Before going through more details about MHA, let’s first answer the previous questions:
- MHA is a free opensource tool, no cost to …
High season is coming, how do you make sure that MySQL will handle the increased load? Stress tests could help with that, but it’s not a good idea to run them in a production environment. In this case Select_scan, Select_full_join and other MySQL counters could quickly give you an idea of how many queries are not performing well and could cause a performance degradation as the load goes up.
Select_scan from SHOW GLOBAL STATUS indicates how many full table scans were done since last MySQL restart. Scanning the entire table is a resource intensive operation. It also forces MySQL to store unnecessary data in the buffer pool, wasting memory and IO resources.

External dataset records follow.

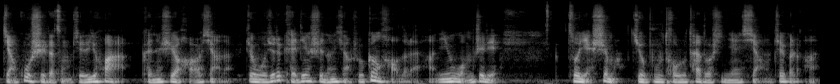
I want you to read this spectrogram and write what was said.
讲故事的总结一句话，肯定是要好好想的。就我觉得肯定是能想出更好的来啊，因为我们这里做演示嘛，就不投入太多时间想这个了啊。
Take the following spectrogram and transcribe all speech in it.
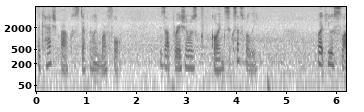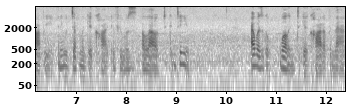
the cash box was definitely more full. His operation was going successfully, but he was sloppy and he would definitely get caught if he was allowed to continue. I wasn't willing to get caught up in that.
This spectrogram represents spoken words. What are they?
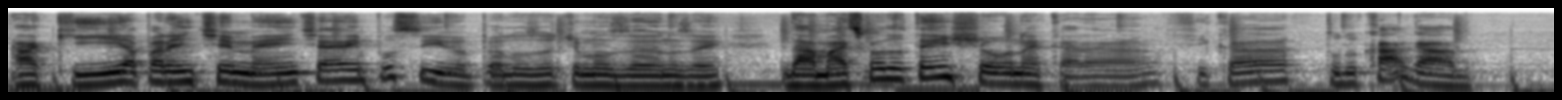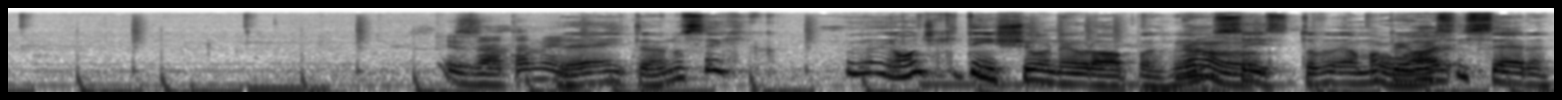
Aqui, aparentemente, é impossível pelos últimos anos aí. Ainda mais quando tem show, né, cara? Fica tudo cagado. Exatamente. É, então, eu não sei que, onde que tem show na Europa. Eu não, não sei, é uma pergunta Ali... sincera.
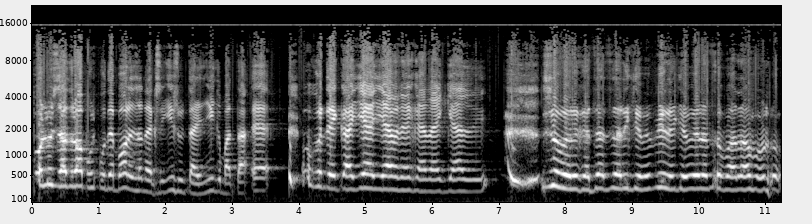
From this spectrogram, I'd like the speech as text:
πολλούς ανθρώπους που δεν μπόρεσαν να εξηγήσουν τα ενίγματα. Ε, έχουν καγέλια βρε καραγκιάζει. Σοβαρά κατάτσαρη και με πήρε και μένα το παράπονο.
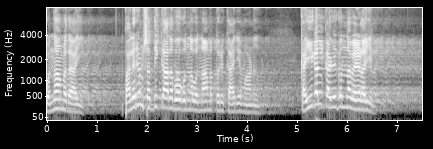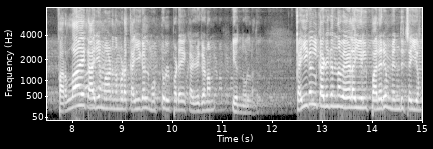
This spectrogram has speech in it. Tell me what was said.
ഒന്നാമതായി പലരും ശ്രദ്ധിക്കാതെ പോകുന്ന ഒന്നാമത്തൊരു കാര്യമാണ് കൈകൾ കഴുകുന്ന വേളയിൽ ഫർലായ കാര്യമാണ് നമ്മുടെ കൈകൾ മുട്ടുൾപ്പെടെ കഴുകണം എന്നുള്ളത്. കൈകൾ കഴുകുന്ന വേളയിൽ പലരും എന്തു ചെയ്യും?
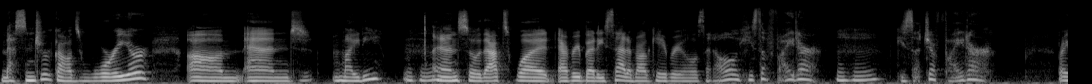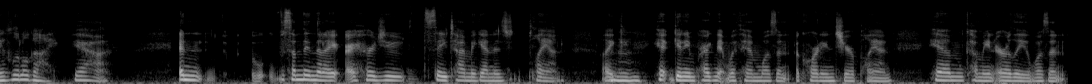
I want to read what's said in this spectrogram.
messenger god's warrior um, and mighty and so that's what everybody said about gabriel is that oh he's a fighter mm-hmm. he's such a fighter brave little guy. Yeah. And something that I, I heard you say time again is plan. Like hi- getting pregnant with him wasn't according to your plan. Him coming early wasn't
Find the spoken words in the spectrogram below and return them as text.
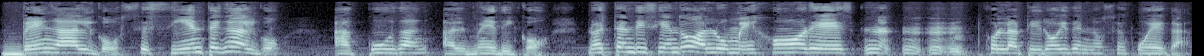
ven algo, se sienten algo, acudan al médico. No estén diciendo a lo mejor es, con la tiroides no se juega.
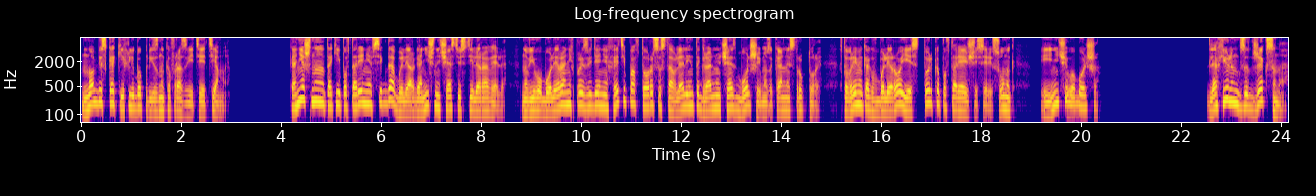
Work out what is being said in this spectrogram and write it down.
но без каких-либо признаков развития темы. Конечно, такие повторения всегда были органичной частью стиля Равеля, но в его более ранних произведениях эти повторы составляли интегральную часть большей музыкальной структуры, в то время как в «Болеро» есть только повторяющийся рисунок, и ничего больше. Для Хьюлингза Джексона,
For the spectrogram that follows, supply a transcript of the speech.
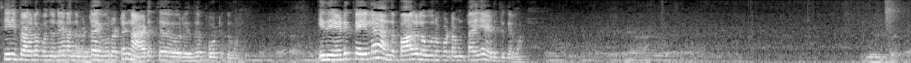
சீனி பாகில் கொஞ்சம் நேரம் அந்த மிட்டாய் ஊறட்டு நான் அடுத்த ஒரு இதை போட்டுக்குவேன். இது எடுக்கையில் அந்த பாகில் ஊறப்பட்ட மிட்டாயை எடுத்துக்கலாம். Where is that? Uh,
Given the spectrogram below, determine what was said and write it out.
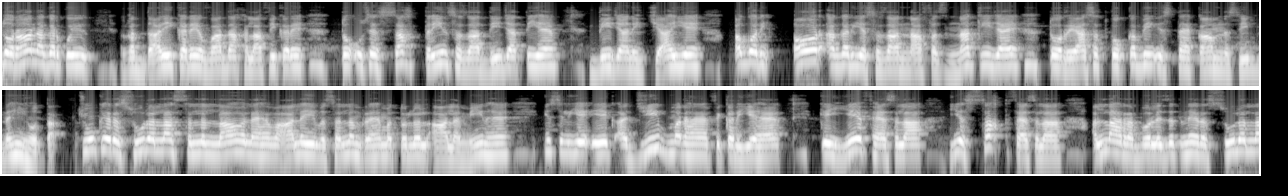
دوران اگر کوئی غداری کرے، وعدہ خلافی کرے، تو اسے سخت ترین سزا دی جاتی ہے، دی جانی چاہیے۔ اگر اور اگر یہ سزا نافذ نہ کی جائے تو ریاست کو کبھی استحکام نصیب نہیں ہوتا۔ چونکہ رسول اللہ صلی اللہ علیہ وآلہ وسلم رحمت للعالمین ہے اس لیے ایک عجیب مرحلہ فکر یہ ہے کہ یہ فیصلہ، یہ سخت فیصلہ اللہ رب العزت نے رسول اللہ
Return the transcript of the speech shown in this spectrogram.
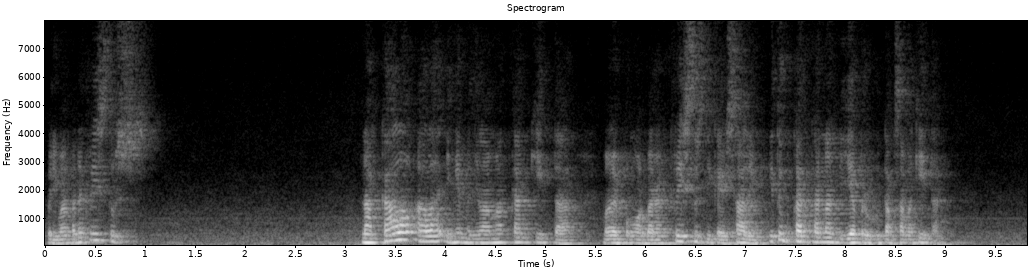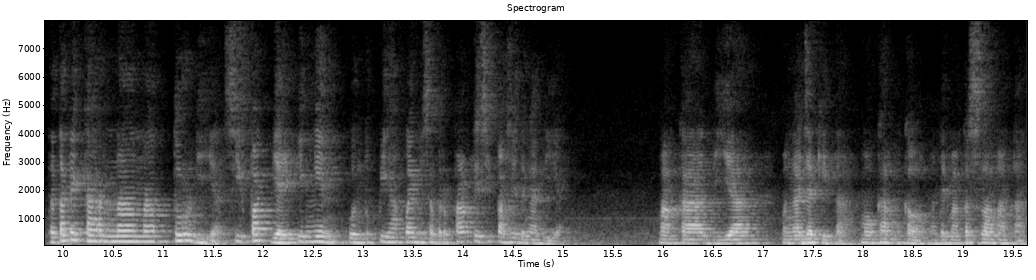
beriman pada Kristus. Nah, kalau Allah ingin menyelamatkan kita melalui pengorbanan Kristus di kayu salib, itu bukan karena dia berhutang sama kita. Tetapi karena natur dia, sifat dia ingin untuk pihak lain bisa berpartisipasi dengan dia. Maka dia mengajak kita, maukah engkau menerima keselamatan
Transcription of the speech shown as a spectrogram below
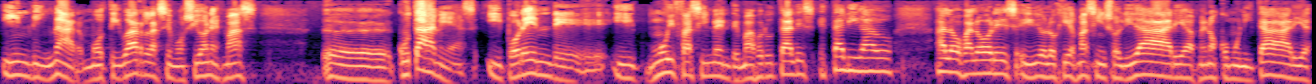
indignar, motivar las emociones más eh, cutáneas y por ende y muy fácilmente más brutales está ligado a los valores e ideologías más insolidarias, menos comunitarias.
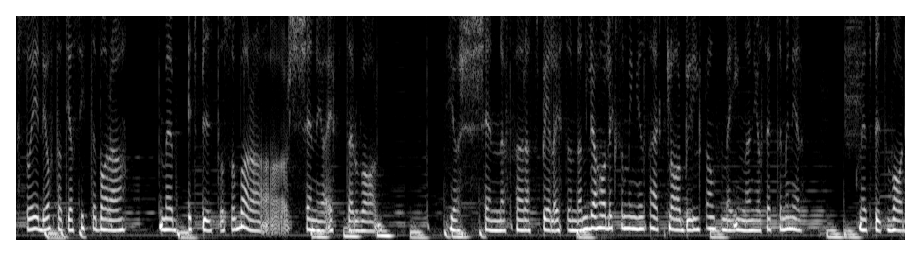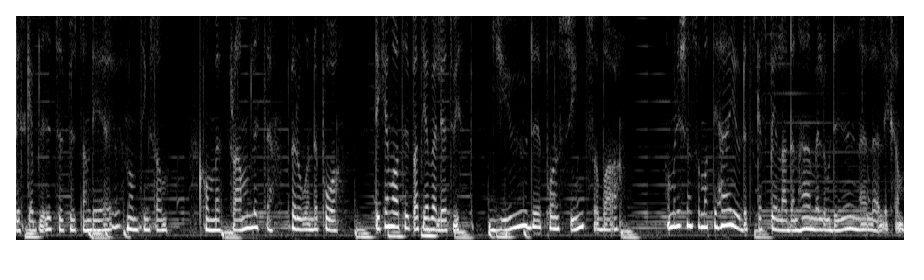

Full scan of a tiny table would be quite fast so missing indexes could stay invisible until the load rises or the dataset grows up. This could also be the case for developers who work with too small data sets on their dev boxes. To prevent performance issues all newly added …[Read more]
From time to time we have to work with live environments and production databases. For some of us this is day-to-day job. And most of the time cost of a mistake is way higher than expected improvement especially on the databases. Because issue on the database side will affect everything else.
I heard enough war stories about ruined productions and can imagine well enough speed of DROP DATABASE command replicating across the cluster. So I’m scared to make changes in production. The more loss expected if things go wrong the more I’m going to be scared planning every change. But I still love to make improvements so the only question is how to make them safer.
This post is not intended to be a guide or best practices on how to avoid issues at all, it’s more invitation to discussion that started between me and @randomsurfer in twitter on how to avoid production failures. …[Read more]